It’s Chinese New Year (or Lunar New Year), which for those who don’t follow it probably has you wondering how that all works–since most calendars ticked over to the next year in January. That’s because we’ve widely adopted a solar calendar as a standard, specifically the Gregorian one. But lunar calendars are very much still a thing, so what is a lunar calendar, and how do they work?
So the Gregorian calendar largely evolved as a slight modification of the Julian calendar, shortening the year by about 0.008 days on average by modifying the rules around leap years. During a leap year the Julian February 29th is the Gregorian February 24th. As a solar calendar, we operate on tropical years. Leap years are intended to correct for small imperfections in the calendar that compound over time, which is the same reason the Julian calendar was largely phased out in favor of the Gregorian one.
Anyway solar years. They’re based on the seasons; how long it takes to go from the beginning of summer to the beginning of summer again. Or any season, it’s quite arbitrary. Fun fact, this is different from how long it takes for the Earth to go around the Sun once by about 20 minutes thanks to how the precession of equinoxes works. The year in terms of “Earth orbits the Sun once” is called the sidereal year, and is measured based on fixed stars (stars that do not move relative to each other in the sky, aka most stars that are not the Sun).
If you think about it for 2 seconds you’ve probably already figured out that lunar calendars go by lunar months. They’re based on a year calculated by synodic months, which is how long it takes something to rotate one time in relation to whatever it orbits. That’s a lot of jargon so we can take it to mean “one lunar month is the one complete cycle of the Moon’s phases.” Hopefully you’re familiar with the lunar phases, but they go from a new moon, which waxes to a full moon, then wanes back to a new moon. New moons are those nights where you can’t see the Moon in the sky, full moons are when you can see the whole thing.
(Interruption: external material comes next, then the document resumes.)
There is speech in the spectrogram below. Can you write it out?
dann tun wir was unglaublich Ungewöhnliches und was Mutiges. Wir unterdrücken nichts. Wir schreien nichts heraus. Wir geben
The longest it takes to go from full to new moon (and vice versa) is about 15.5 days, while the shortest is a little under 14 days. Which means yes, lunar calendars require you to throw in a couple extra days every now and then to offset compounding errors. These intercalculations are done to remain consistent with the solar year. The Gregorian calendar does so with the February 29th leap day, but lunar calendars need to throw in an entire month. Why? Well due to those time discrepancies there are between 12 and 13 lunar cycles in a given year. You can probably imagine how confused people were when they realized the calendar and seasons didn’t line up. Throwing in extra months is done to keep the lunar calendar in line with the solar year (and solar calendars as a result) turns purely lunar calendars into lunisolar calendars.
Long short; solar calendars are based on years, lunar calendars are based on months.
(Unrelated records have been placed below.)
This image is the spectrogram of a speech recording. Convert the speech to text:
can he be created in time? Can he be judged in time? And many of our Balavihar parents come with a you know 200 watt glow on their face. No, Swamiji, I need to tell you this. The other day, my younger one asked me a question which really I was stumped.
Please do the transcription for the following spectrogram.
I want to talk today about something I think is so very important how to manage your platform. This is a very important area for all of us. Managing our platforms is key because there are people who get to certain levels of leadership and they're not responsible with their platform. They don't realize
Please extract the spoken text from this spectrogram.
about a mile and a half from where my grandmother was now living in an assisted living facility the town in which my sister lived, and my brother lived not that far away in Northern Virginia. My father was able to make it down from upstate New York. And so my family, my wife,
There’s also the metal draconic month, based on the belief that during an eclipse a dragon would eat the Sun or Moon. It’s in reference to orbital nodes rather than the relative positions of the Moon to the Earth. Orbital nodes are constructed based on inclines, since things don’t all orbit on a flat plane. If you tilt one plane away from another, there are still two points where an orbit on that plane would intersect. Moving between those points is a nodal period. We really just wanted an excuse to mention that dragons play a role in some lunar calendars.
Where Are Lunar Calendars Used?
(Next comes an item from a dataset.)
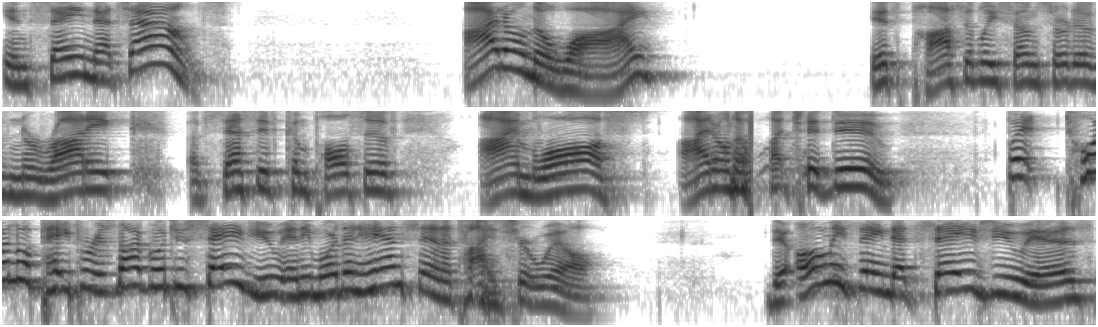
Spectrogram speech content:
insane that sounds. I don't know why it's possibly some sort of neurotic, obsessive compulsive, I'm lost. I don't know what to do. But toilet paper is not going to save you any more than hand sanitizer will. The only thing that saves you is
Obviously, lunar and lunisolar calendars are no longer in common, legal use. Only a handful don’t use the Gregorian calendar. Afghanistan, Iran, Ethiopia, and Nepal haven’t adopted the Gregorian calendar. The Solar Hijri calendar is used in Afghanistan and Iran, Ethiopia uses the Ethiopian calendar (which is 7 years behind), and Nepal uses the Vikrami calendar. Of all of these, only one of these is non-Solar; the Vikrami calendar is lunisolar.
Some countries use modified Gregorian calendars, like the Taiwanese Minguo calendar. Others have calendars that they use with the Gregorian one, like the Hebrew calendar (lunisolar) or the Indian national calendar.
While not commonly used legally, lunar and lunisolar calendars are still used for determining religious dates or even national holidays. If you celebrate Easter you celebrate a holiday based on a lunar calendar. New years in China, Japan, Korea, and Mongolia are other examples of lunar-set festivals (based on the Chinese, Japanese, Korean, and Mongolian lunar calendars). Diwali is set to the lunar Hindu calendar; Ramadan to the Islamic calendar. This is by no means an exhaustive list, the point is many religious festivals (and national holidays where applicable) are set to the tune of lunar or lunisolar calendars even if the country in question legally uses a solar one (probably the Gregorian one).
We look at the Moon a lot, but see if you know who’s been there here.